“The aesthetic research behind Tallone books was never purely in the name of tradition but also for the best possible experience in reading a book. This makes our books modern, even if they were made in traditional ways. Alberto’s lesson on modernity is symbolized by the lettering that he himself designed. This lettering took inspiration from the architecture of Andrea Palladio’s Renaissance villas.”
“The Tallone type is a symbol of modernity that we continue to use because it is free of superfluous ornamentation,” continues Eleonora, “On a book’s page, nothing should distract the reader’s eye from the author’s thoughts.”
The Visual Poetry of Tallone's Books
In the time of e-books and Kindles where a lot of content, including books, is accessed online, we ask ourselves if the work of pressmen and typographers is still relevant. Professor Paolo Valesio responds to this question by referring to Tallone books and to the added value that a printed book continues to have in respect to other virtual methods of reading.
“In reality, printing is still very relevant,” Valesio explains to us, “Printing has its own poetry, a visual poetry. There are studies that deal with how the graphics of a book’s page influence the way we read. Tallone shows how both the writing’s aesthetics and its layout affect our reading. The Tallone catalog includes the classics of Italian poetry such as Dante, Petrarca, Boccaccio, and Leopardi, but it also contains some volumes of scientific and engineering work that are poetic in a certain sense. They have a poetic aesthetic that is precise and well-thought-out.

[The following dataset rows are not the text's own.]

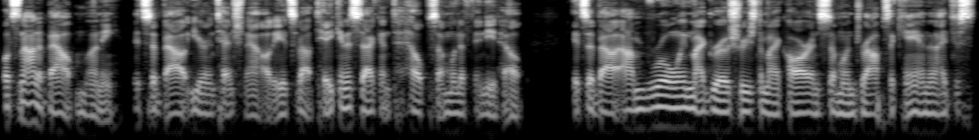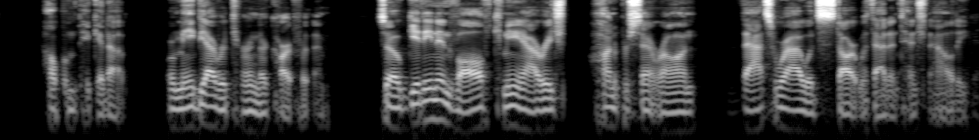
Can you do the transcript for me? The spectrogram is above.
Well, it's not about money. It's about your intentionality. It's about taking a second to help someone if they need help. It's about I'm rolling my groceries to my car and someone drops a can and I just help them pick it up or maybe I return their cart for them. So getting involved, community outreach, 100% Ron, that's where I would start with that intentionality. Yeah.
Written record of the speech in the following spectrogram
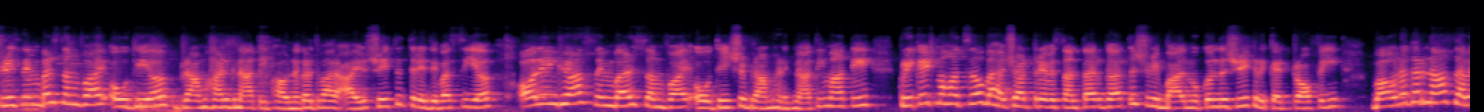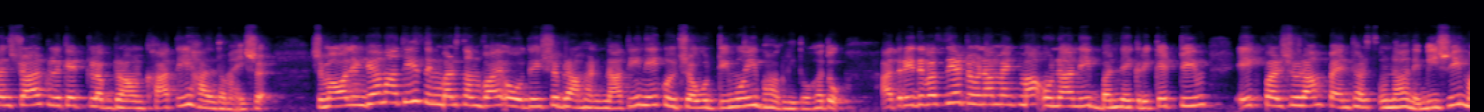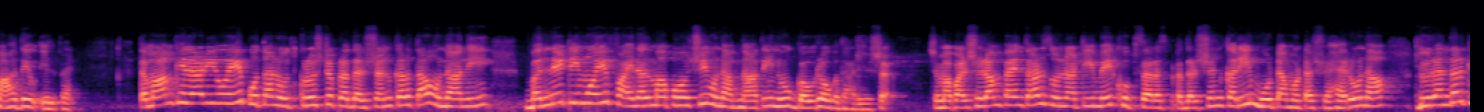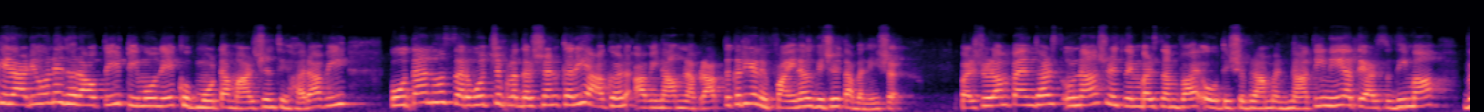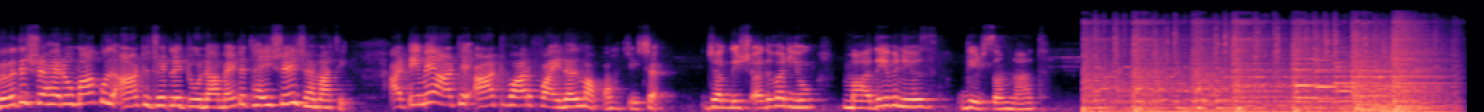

Even Ennio Ranabaldo praised Tallone’s typographic art: “The immense beauty and legibility of the page gives the reader satisfaction that is not only intellectual but also visible. A Tallonian page and its lettering bring us inside that page and make us more attentive readers.”
A Successful Typography
Interest in typography is still very alive. This is confirmed by the Tallones’ great success in both Europe and America, which is guaranteed by the uniqueness of Tallone’s volumes.
“The Tallone type remains faithful to itself,” Elisa Tallone highlights, “But we look to give each book its own format, and this distinguishes our style from others. For example, for the edition of Pinocchio, we utilized a sky blue paper that is representative of the Fairy with Turquoise Hair. We also rely on craft paper mills that may be small but work with great quality.”
The Tallones garner a lot of attention here in America. Outside of New York, the publishing house is also very present in San Francisco. Elisa spoke to us about it:
“San Francisco is the other big book capital in America that we’ve been going to since the ‘80s. We’ve recently had two shows: one at the State University where we presented our collection and one at the Italian Cultural Institute. Here in New York, we have a series of meetings planned to try to organize new presentations and establish new collaborations.”
This stresses, yet again, how important and historic printmakers are anything but dead. They still have much to tell us about our time through their visual poetry.